Level 1: You are committed to the democracy cause. (90%)
Level 2: You are for democracy, but the democracy movement is a spectator sport for you. You will watch, or you will watch and whine. (70%)
Level 3: You are for it, and you would like to actively contribute. (20%)
Level 4: Show up for your local Every Sunday 11 AM solidarity meeting. (5%)
Level 5: Donate $100, and then sit back and watch how that money goes into one of the 5 projects. (2%)
Level 6: Join one of the 5 teams. (0.1%)
Level 7: Become a Project Manager of one of the 5 teams. (0.01%)
Level 8: Be part of more than one project.
Level 9: Be part of all projects.
Level 10: Be part of all levels and all projects, and constantly be looking at the big picture.
I guess this would be put me at level 10. But that is still not a pyramid. Why? Because there is no barrier to entry for anyone at any level. Nothing prevents anyone else from also getting involved at Level 10. You will have access to the same news sources, the same discussions, the same data, the same numbers, many of the same people, many of the same phone numbers. The more the merrier. It truly is.
But then there are hitherto unnamed people who secretly believe they are the chairpersons of the whole thing. That would not be as offensive if they were actually putting in some work. But to them it is a status thing. Work or no work, they are at the top. And they don't even have names, many of them.
The work has been slightly disrupted, temporarily, but it has not been stopped.

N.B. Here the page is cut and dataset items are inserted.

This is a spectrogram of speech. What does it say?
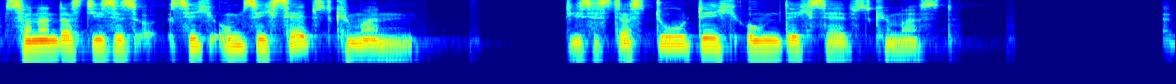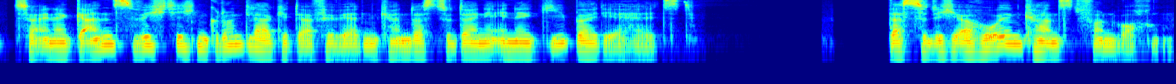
sondern dass dieses sich um sich selbst kümmern, dieses, dass du dich um dich selbst kümmerst, zu einer ganz wichtigen Grundlage dafür werden kann, dass du deine Energie bei dir hältst, dass du dich erholen kannst von Wochen,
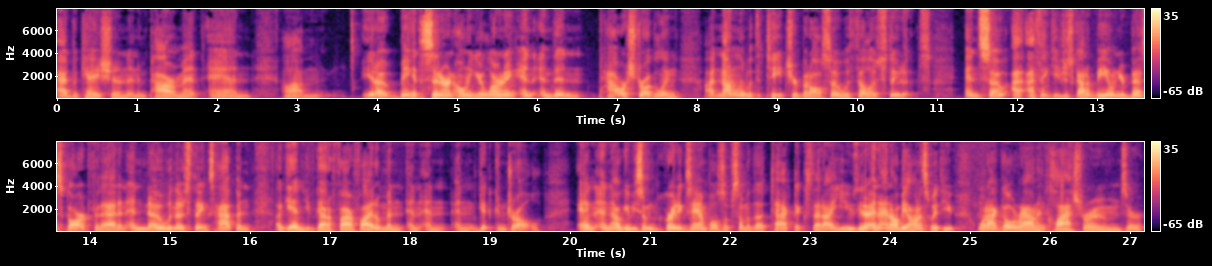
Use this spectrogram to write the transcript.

I am going to keep working the underground to try and get me reinstated to the Nepal Democracy Forum. But I already have had people call me and suggest the comments sections of this very blog would be a better forum. For one, it would be open. I dig the idea, kind of. There are less than five active people at that forum in the first place. This blog has a much wider readership than that forum.
But I do want to be reinstated.
Another thing that came up is quite a few people at that forum are leery of attaching their names to the work being done. It is perfectly okay for them to work anonymously or to not work at all. But they go one step further: they stop the work! They get in the way! They will not do it themselves, and they will not let others do it. And these are people with sound democratic credentials. Speed of execution of plans is not an issue to some of these revolutionaries.
I believe I have given sound answers to every single criticism that got heaped my way. And if there are more, I would be more than happy to take them in the comments section right here. Criticisms on fundraising methods, criticisms on hiearchies within the movement work, I have dealt with them all. If you want to glow brighter than me, put in the hours. Don't begrudge that I am glowing. As far as I am concerned, publicity is the biggest chunk of the work. The more noise we make, the better for the freedom fighters in Nepal. So don't be complaining that we are partly succeeding.
And there is to be no compromise on free speech. It is weird that so many Nepalis with such advanced degrees from major American institutions do not get free speech. Free speech does not come with ifs and buts. I have heard some really weird excuses. "Oh, but we are family." "We are just a group of friends." "What you are saying is right, what is not right is the way you are saying it." "Such and such has such and such degree from such and such place." It is okay to say all those things and more, but it is not okay to say that or anything else and go ahead and curb free speech. If you disagree, you express your disagreement, you don't proceed to shut up the other person.
Maybe the seven party alliance and the diaspora Nepalis are not that different from each other.